Huawai is teasing the upcoming P20 smartphone's low-light and zoom capabilities in a couple of tongue-in-cheek teaser videos on YouTube.
Fuji's latest firmware update for the GFX 50S adds two new features: a focus stacking mode, and a 35mm format mode that takes 30.5MP photos using the center portion of the camera's medium format sensor.
The crash has raised serious questions about 'startling safety gaps' in the doors-off photo tour industry. After a brief safety video, passengers are strapped in with heavy-duty harnesses and given only a knife to cut themselves loose in case of emergency.
For the first time in five years, Adobe is raising the price of some Creative Cloud subscription packages. The good news for photographers: The $10/month CC Photography plan that includes Photoshop CC, Lightroom CC, and Lightroom Classic CC will stay the same.
In a statement, Canon CEO Fujio Mitarai said the company will "go on the offensive" in mirrorless cameras, aiming to clinch 50% of the entire interchangeable-lens camera market.
In this month's 'Race Issue,' National Geographic asked historian John Edwin Mason—who specializes in the history of photography and the history of Africa—to investigate the iconic magazine's coverage of people of color around the world.

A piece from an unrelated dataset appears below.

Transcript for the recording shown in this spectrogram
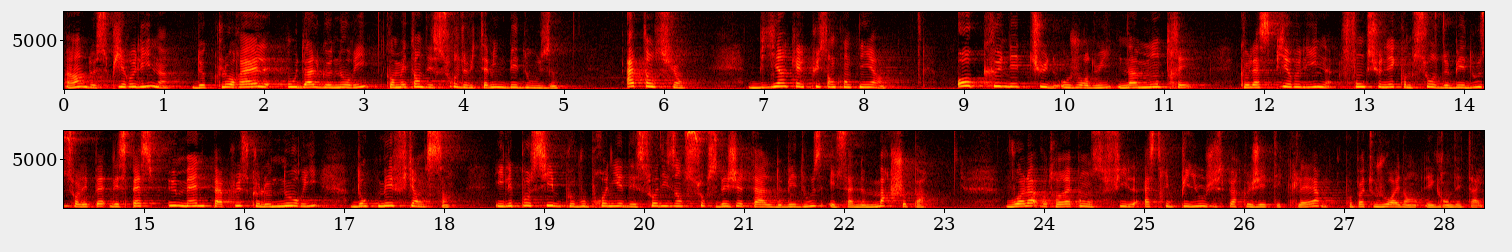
hein, de spiruline, de chlorelle ou d'algues nori comme étant des sources de vitamine B12. Attention, bien qu'elle puisse en contenir, aucune étude aujourd'hui n'a montré que la spiruline fonctionnait comme source de B12 sur l'espèce humaine, pas plus que le nori, donc méfiance. Il est possible que vous preniez des soi-disant sources végétales de B12 et ça ne marche pas. Voilà votre réponse, Phil Astrid Pilou. J'espère que j'ai été claire. On ne peut pas toujours aller dans les grands détails.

We spoke with Sony's Senior General Manager of the Digital Imaging Business Group, Kenji Tanaka, at CP+, and he told us that in his opinion, Canon and Nikon will join Sony in the full-frame mirrorless market by next year's CP+ show.